In June of last year as the pandemic lockdowns continued worldwide and Twitter activism continued to be louder than ever, Nigerian writer Tochi Onyebuchi, who had been a guest of Afrolit Sans Frontieres, started a conversation on Twitter about the inequality of writers’ earnings based on their race. In the early part of the discussion, another black writer, LL McKinney, (also a guest of Afrolit Sans Frontieres) coined the hashtag #PublishingPaidMe, which went viral as some of the biggest names in literature tweeted about the disparities of their advances versus white writers.
In the wake of this, my agent and I got talking; she asked me to do a one-page concept note and next thing, she was approaching Audible.
While #PublishingPaidMe was very much about how publishers pay black writers, as a result of my previous work curating both Afrolit Sans Frontieres and Artistic Encounters, I also strongly felt that for African writers in particular, sometimes the problem was visibility. There seemed to be a belief that writers from Africa who receive a certain type of recognition in certain Western publications were better writers.
The concept note sought to bring to the fore some writers who consider Africa home and who are excellent but may not be known in the West, maybe because they stay in Africa or do not write in English. In essence, the concept note was continuing what the virtual festival was doing. And in so doing, it would be bringing their literature in a different format: audio.
Audible immediately said yes, but as this was the very first time the company was doing something like this, it agreed to only half of the suggested number of writers and, depending on how much interest there would be, they would then renew the contract with me as series editor and we would have more writers and more stories. The stories would be narrated by voice actors of African origin before being put on Audible.
It was, and is, a lengthy process. First there is the submission of stories and an edit from me before I send to my co-editor at Audible. Of the five stories that I have submitted so far, three have been accepted, so it’s not fait accompli that the stories I enjoy will be enjoyed by my co-editor, who has the last word. If she likes the story as much as I do, she sends small editorial notes for the author, then there is a language edit.
The uniquely African feature of the stories so far is how they seamlessly throw in phrases in African languages in otherwise English, French or Portuguese texts (although, because Audible is an English-speaking platform, the non-English stories are translated into English).
The next step is getting audition audios from the different actors. I share this with the writer and we decide on the actors we feel do the work the most justice.
Meanwhile, I have to ensure that the writers record audios so that any African words in their texts are pronounced with the correct inflections for the text.
These are sent through to the actors. The recording happens, and is then sent back to me and I share with the writer and we see whether there is anything that particularly bothers us. So far with the two stories that are now on Audible’s Afrolit Now platform, we have been lucky in the choice of actors.
We kicked off with Kenyan writer Troy Onyango’s We Are The Water People, a story that plays with the idea of water spirits among the Luo in Western Kenya as well as asking interesting questions of Christianity in a small community.
This was followed by Abubakar Adam Ibrahim’s A Love Like This.

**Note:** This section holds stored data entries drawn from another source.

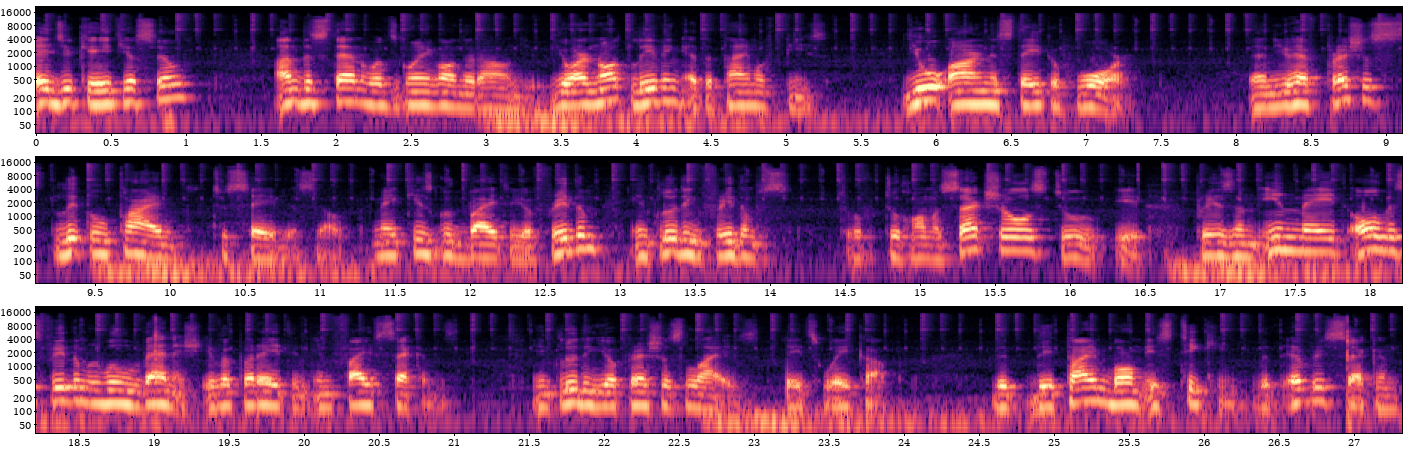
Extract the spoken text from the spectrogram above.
Educate yourself, understand what's going on around you. You are not living at a time of peace. You are in a state of war. And you have precious little time to save yourself. Make kiss goodbye to your freedom, including freedoms to, to homosexuals, to uh, prison inmate. All this freedom will vanish, evaporate in, in five seconds, including your precious lives. It's wake up. The, the time bomb is ticking. With every second,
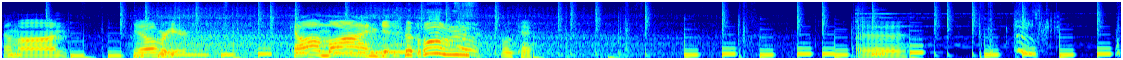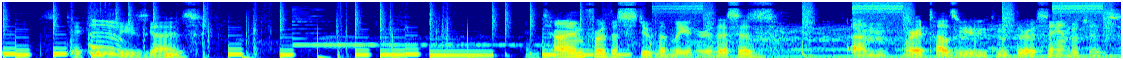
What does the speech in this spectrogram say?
Come on. Get over here. Come on! Get. okay. Time for the stupid leader. This is um, where it tells you you can throw sandwiches.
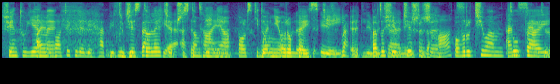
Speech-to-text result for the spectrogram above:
świętujemy particularly happy to be back dwudziestolecie here at a przystąpienia time Polski do Unii Europejskiej. Bardzo się cieszę, że powróciłam tutaj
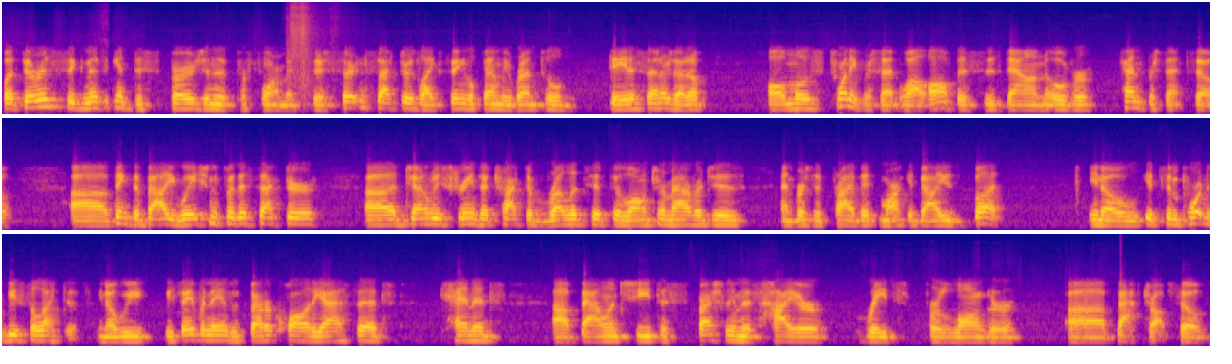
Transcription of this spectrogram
but there is significant dispersion in the performance. There's certain sectors like single family rental data centers are up almost 20%, while office is down over 10%. So uh, I think the valuation for this sector uh, generally screens attractive relative to long term averages and versus private market values. But you know, it's important to be selective. You know, we, we favor names with better quality assets, tenants, uh, balance sheets, especially in this higher rates for longer uh, backdrop. So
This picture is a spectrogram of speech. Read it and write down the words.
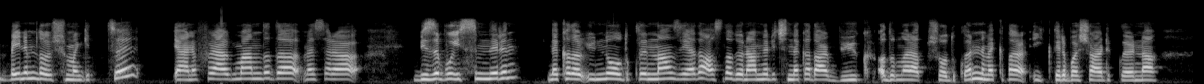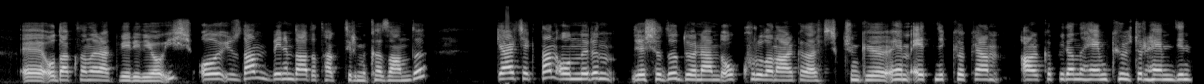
Benim de hoşuma gitti. Yani fragmanda da mesela bize bu isimlerin ne kadar ünlü olduklarından ziyade aslında dönemler için ne kadar büyük adımlar atmış olduklarını, ne kadar ilkleri başardıklarına e, odaklanarak veriliyor iş. O yüzden benim daha da takdirimi kazandı. Gerçekten onların yaşadığı dönemde o kurulan arkadaşlık çünkü hem etnik köken arka planı hem kültür hem din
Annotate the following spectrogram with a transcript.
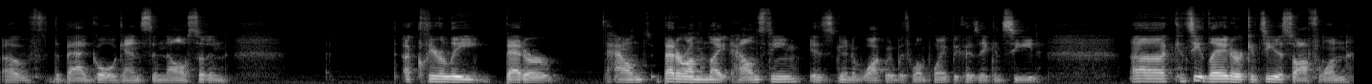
of the bad goal against, and all of a sudden, a clearly better Hounds, better on the night Hounds team is going to walk away with one point because they concede uh, concede late or concede a soft one.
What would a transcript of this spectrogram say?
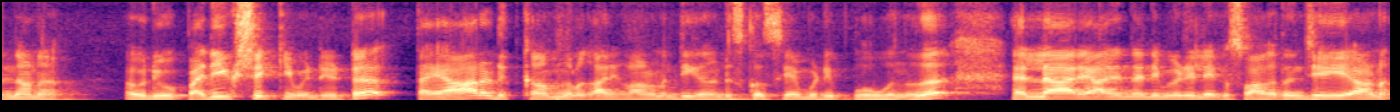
എന്താണ് ഒരു പരീക്ഷയ്ക്ക് വേണ്ടിയിട്ട് തയ്യാറെടുക്കാം എന്നുള്ള കാര്യങ്ങളാണ് എന്ത് ചെയ്യുന്നത്? ഡിസ്കസ് ചെയ്യാൻ വേണ്ടി പോകുന്നത്. എല്ലാവരെയും ആദ്യം തന്നെ വീഡിയോയിലേക്ക് സ്വാഗതം ചെയ്യുകയാണ്.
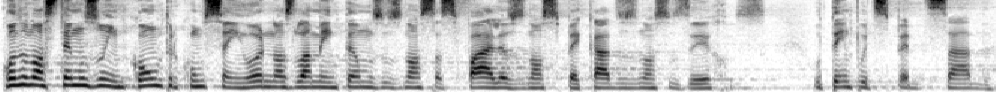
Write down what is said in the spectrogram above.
Quando nós temos um encontro com o Senhor, nós lamentamos as nossas falhas, os nossos pecados, os nossos erros, o tempo desperdiçado.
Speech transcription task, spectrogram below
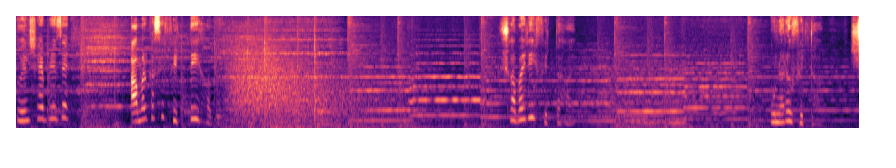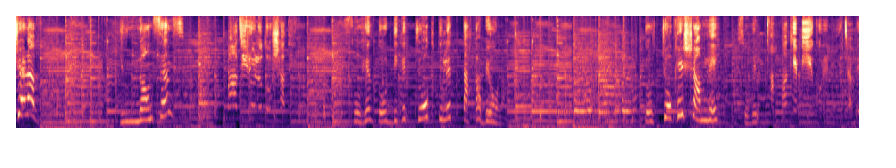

In the story, an older woman in northern Nigeria is reunited with a reincarnation of the love of her youthful life, with interesting consequences, more so given that he does not physically look as old as she is, although he recalls their shared memories.
And coming soon is Rwandan Beata Umubyeyi Mairesse’s Consolata, where an older woman of Rwandan origin in an old-age care facility in France forgets French and can only remember her childhood language of Kinyarwanda.
I fantasise that Audible will showcase many writers of African origin on Afrolit Now, but of course my ability to bring more writers to the platform is dependent on how popular the stories already are, something that can only be decided through downloads. And for those of you who have taken the plunge and listened, I hope the stories there have given you as much listening pleasure as they have done for me.